According to philosopher Emmanuel Levinas, it is through seeing the ethical call embodied in the face of the Other, which speaks only to me, that I am constituted as a subject. The Jews were slaves in Egypt for hundreds of years, where they were treated as objects. This led to an internal objectification process, where the Jews saw themselves as helpless objects instead of as free human beings with agency. Part of their freedom process had to involve the internal freedom that begins when one perceives oneself as a subject, and not an object. For this process to take place, the Jewish people had to be faced with an Other giving them a moral word that was addressed only to them and placed complete responsibility upon them. This was the experience of receiving the Torah at Sinai. Each person saw a face of the Divine Other saying words, with a religious-ethical imperative addressed solely to them. The miracle of Sinai is that the Jewish people were able to experience this transformational freedom, and this is why it is precisely through accepting the Torah, and expressing agency in committing themselves to absolute responsibility, that the Jews begin to constitute themselves as subjects who are free.

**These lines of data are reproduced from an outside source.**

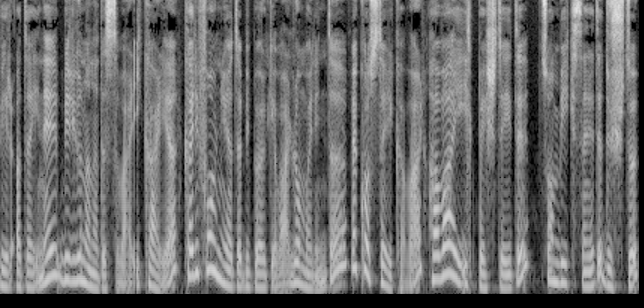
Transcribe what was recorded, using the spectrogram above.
bir ada yine. Bir Yunan adası var, Icaria. Kaliforniya'da bir bölge var, Loma Linda ve Costa Rica var. Hawaii ilk beşteydi. Son bir iki senede düştü.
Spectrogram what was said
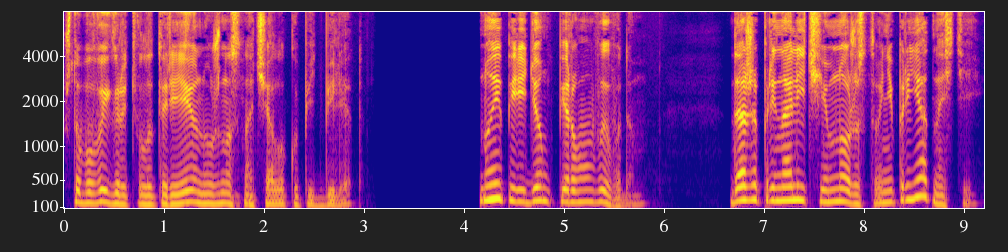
чтобы выиграть в лотерею, нужно сначала купить билет. Ну и перейдем к первым выводам. Даже при наличии множества неприятностей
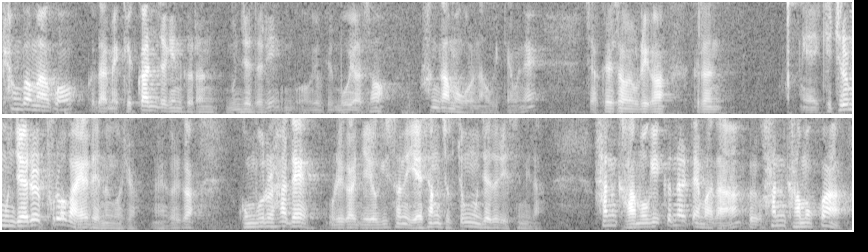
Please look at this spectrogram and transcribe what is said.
평범하고 그다음에 객관적인 그런 문제들이 뭐 여기 모여서 한 과목으로 나오기 때문에 자 그래서 우리가 그런 예, 기출 문제를 풀어봐야 되는 거죠. 예, 그러니까 공부를 하되 우리가 이제 여기서는 예상 적중 문제들이 있습니다. 한 과목이 끝날 때마다 그리고 한 과목과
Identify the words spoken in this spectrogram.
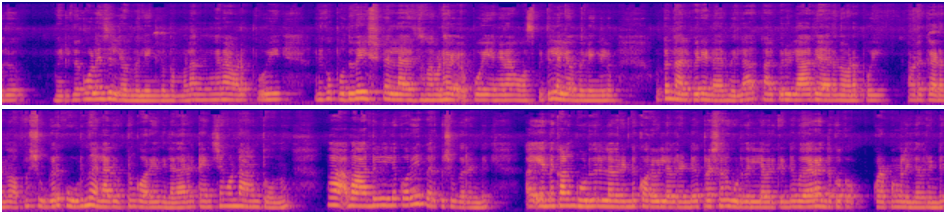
ഒരു മെഡിക്കൽ കോളേജല്ലേ ഒന്നുമില്ലെങ്കിലും നമ്മളങ്ങനെ അവിടെ പോയി എനിക്ക് പൊതുവേ ഇഷ്ടമല്ലായിരുന്നു അവിടെ പോയി അങ്ങനെ ഹോസ്പിറ്റലല്ലേ ഒന്നുമില്ലെങ്കിലും ഒട്ടും താല്പര്യം ഉണ്ടായിരുന്നില്ല. താല്പര്യമില്ലാതെ ആയിരുന്നു അവിടെ പോയി അവിടെ കിടന്നു. അപ്പോൾ ഷുഗർ കൂടുന്നല്ലാതെ ഒട്ടും കുറയുന്നില്ല. കാരണം ടെൻഷൻ കൊണ്ടാണെന്ന് തോന്നുന്നു. വാ- വാർഡിലുള്ള കുറേ പേർക്ക് ഷുഗർ ഉണ്ട് എന്നെക്കാളും കൂടുതലുള്ളവരുണ്ട് കുറവുള്ളവരുണ്ട് പ്രഷർ കൂടുതലുള്ളവർക്കുണ്ട് വേറെ എന്തൊക്കെ കുഴപ്പങ്ങളുള്ളവരുണ്ട്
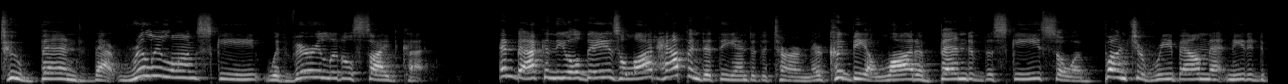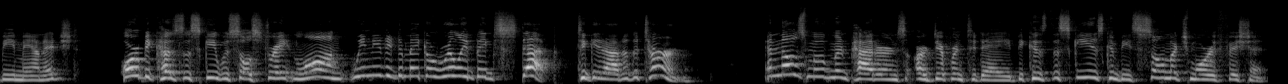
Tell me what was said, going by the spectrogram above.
to bend that really long ski with very little side cut. And back in the old days, a lot happened at the end of the turn. There could be a lot of bend of the ski, so a bunch of rebound that needed to be managed. Or because the ski was so straight and long, we needed to make a really big step to get out of the turn. And those movement patterns are different today because the skis can be so much more efficient,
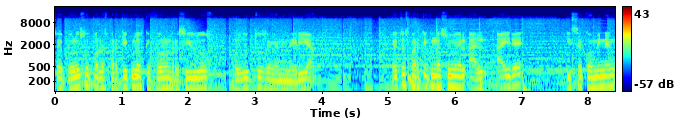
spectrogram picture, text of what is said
Se produce por las partículas que fueron residuos productos de la minería. Estas partículas suben al aire y se combinan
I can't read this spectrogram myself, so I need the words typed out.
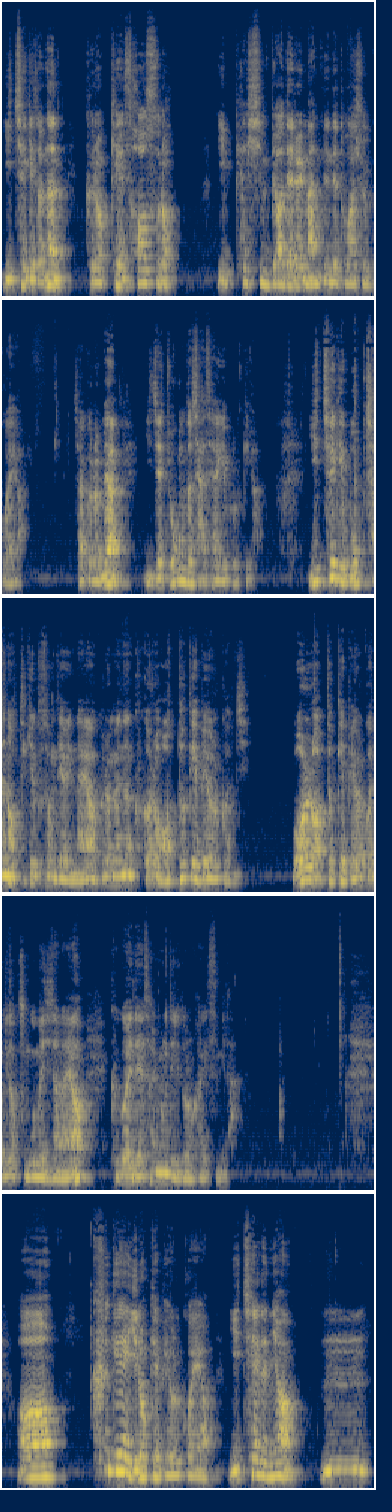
이 책에서는 그렇게 서술어, 이 핵심 뼈대를 만드는 데 도와줄 거예요. 자, 그러면 이제 조금 더 자세하게 볼게요. 이 책의 목차는 어떻게 구성되어 있나요? 그러면은 그거를 어떻게 배울 건지, 뭘 어떻게 배울 건지가 궁금해지잖아요. 그거에 대해 설명드리도록 하겠습니다. 어, 크게 이렇게 배울 거예요. 이 책은요, 음,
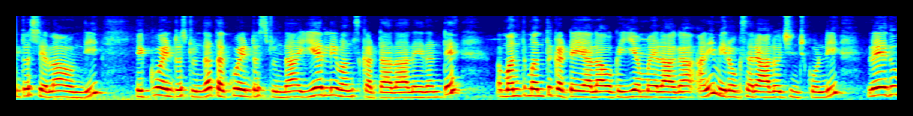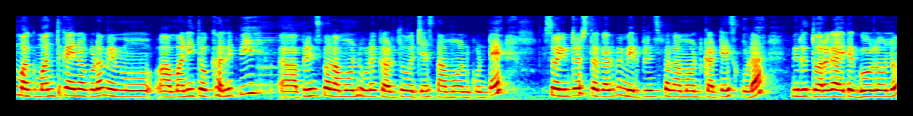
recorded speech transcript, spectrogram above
ఇంట్రెస్ట్ ఎలా ఉంది? ఎక్కువ ఇంట్రెస్ట్ ఉందా? తక్కువ ఇంట్రెస్ట్ ఉందా? ఇయర్లీ వన్స్ కట్టాలా? లేదంటే మంత్ మంత్ కట్టేయాలా? ఒక ఈఎంఐ లాగా అని మీరు ఒకసారి ఆలోచించుకోండి. లేదు మాకు మంత్కైనా కూడా మేము మనీతో కలిపి ప్రిన్సిపల్ అమౌంట్ కూడా కడుతూ వచ్చేస్తాము అనుకుంటే సో ఇంట్రెస్ట్తో కలిపి మీరు ప్రిన్సిపల్ అమౌంట్ కట్టేసి కూడా మీరు త్వరగా అయితే గోల్డ్ లోన్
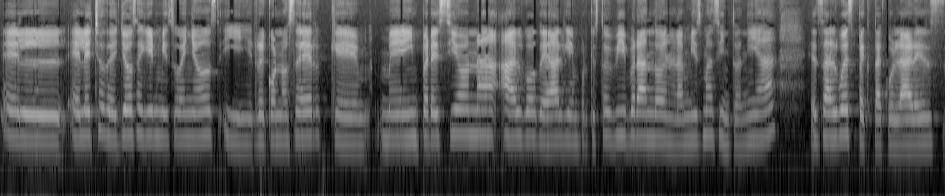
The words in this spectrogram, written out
el, el, hecho de yo seguir mis sueños y reconocer que me impresiona algo de alguien porque estoy vibrando en la misma sintonía es algo espectacular, es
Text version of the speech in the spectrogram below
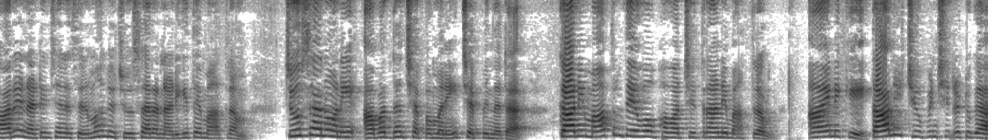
భార్య నటించిన సినిమాలు చూశారని అడిగితే మాత్రం చూశాను అని అబద్ధం చెప్పమని చెప్పిందట. కానీ మాతృదేవోభవ చిత్రాన్ని మాత్రం ఆయనకి తానే చూపించినట్టుగా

God is inherently Other to the human. There is no way that we can understand him. Even Moshe, the greatest of prophets, who speaks to God “mouth to mouth” and is called the most loyal servant in God’s house (i.e. the world), can only see God’s back and not His face. And even the fact that we use these words, back and face, to describe God, a non-corporeal being, shows how we cannot comprehend the Divine, but rather, must use human words to describe Him, because as humans, we cannot understand that which is beyond human. This is why one of God’s miracles and acts of mercy in giving us the Torah was translating Divine language into human language, “the Torah spoke in the language of humans”, to help us to understand Him.
Because God is Other to us as human beings, every time we work to understand the Other, we flex the emotional muscles that lie at the foundation of our relationship with God. Because of this, God chose to give us the Torah not as a universal experience, but rather, as a multitude of experiences. God wanted the Sinai experience to reflect the value of understanding the Other that is foundational to the human-Divine relationship. Therefore, He chose to give us the Torah in a way that would force us to practice understanding the Other human being in order to help us understand Him. Since each person holds a unique piece of the Divine revelation, we must work hard to understand each person in order to understand God – and in doing the emotional work of cultivating that understanding, we prepare ourselves for the emotional work of understanding God-as-Other.

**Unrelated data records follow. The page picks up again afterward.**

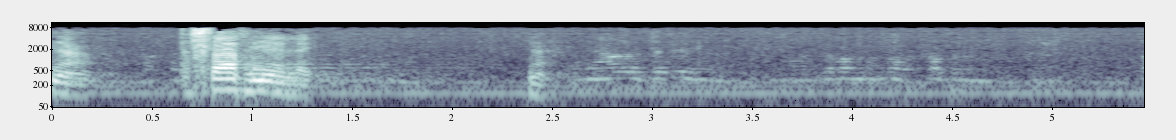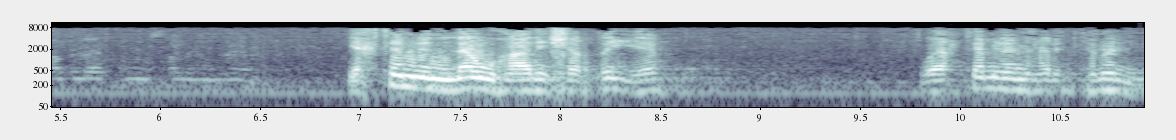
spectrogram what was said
نعم. الصلاة من الليل. نعم. يحتمل أن لو هذه شرطية ويحتمل أنها للتمني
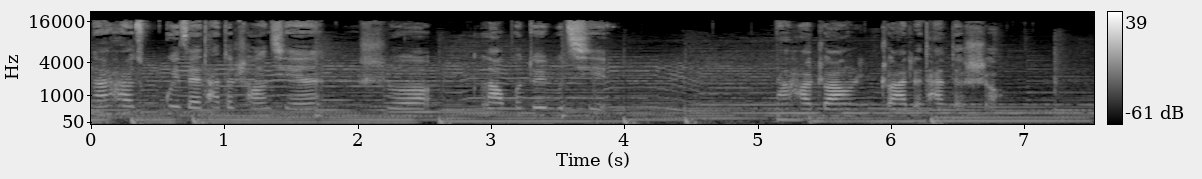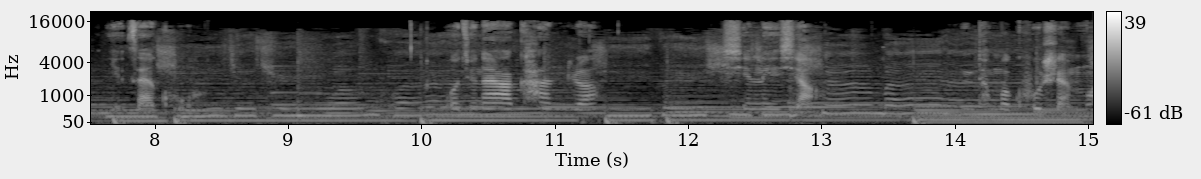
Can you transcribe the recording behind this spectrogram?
男孩跪在他的床前，说：“老婆，对不起。”男孩抓抓着他的手，也在哭。我就那样看着，心里想：你他妈哭什么？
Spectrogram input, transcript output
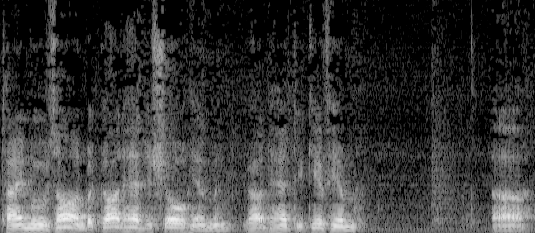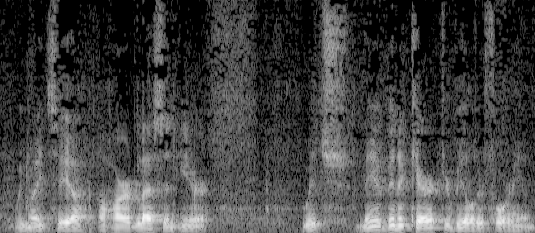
time moves on, but God had to show him, and God had to give him, uh, we might say, a, a hard lesson here, which may have been a character builder for him.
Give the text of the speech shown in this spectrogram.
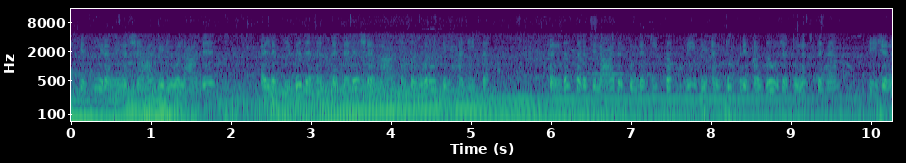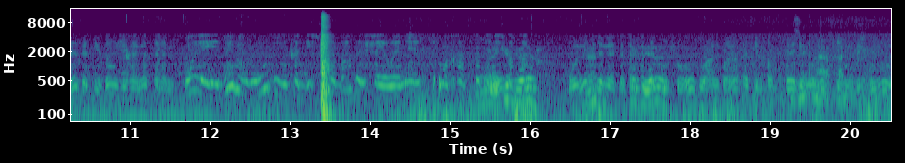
الكثير من الشعائر والعادات التي بدأت تتلاشى مع التطورات الحديثة. فاندثرت العادة التي تقضي بأن تفرق الزوجة نفسها جنازة زوجها مثلا. ولا يزال الهنود يقدسون بعض الحيوانات وخاصة البقر. يعرف؟ ومثلما تتحدث الشعوب عن براءة الأطفال ونفسهم بالأمور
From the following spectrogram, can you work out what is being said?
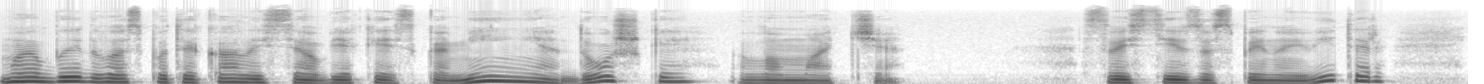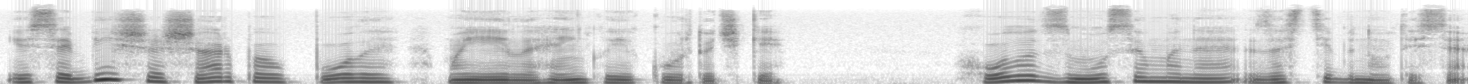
Ми обидва спотикалися об якесь каміння, дошки, ломаччя. Свистів за спиною вітер і все більше шарпав поле моєї легенької курточки. Холод змусив мене застібнутися.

Because each of us only has one type of Torah and one type of revelatory experience, it is only by understanding the other types of Torah and experiences that we can move towards understanding the whole Torah.
This brings us back to the present day, and the two people arguing at the beginning of the article. When they agree to disagree, concluding their arguments with adages such as, “Eilu v Eilu Divrei Elokim Chayim -These and those are both the words of the living God” -or “Sheviim Panim LaTorah -there are seventy faces to the Torah”, they are in fact understanding the inherent Otherness that lies at the root of the Sinai experience, and is foundational to our relationship with God and with His creations.
Rabbi Shayna Abramson Kovler (Semikha 2022) holds a B.A. in History with a minor in Jewish Studies from Johns Hopkins University, an M.A. in Political Science from Hebrew University and a master’s degree in Jewish education from the Hebrew University. She is currently a PHD student in Gender Studies at Bar-Ilan University.
(Illustration from the Philip Medhurst Collection of Philip De Vere / Wikimedia Commons)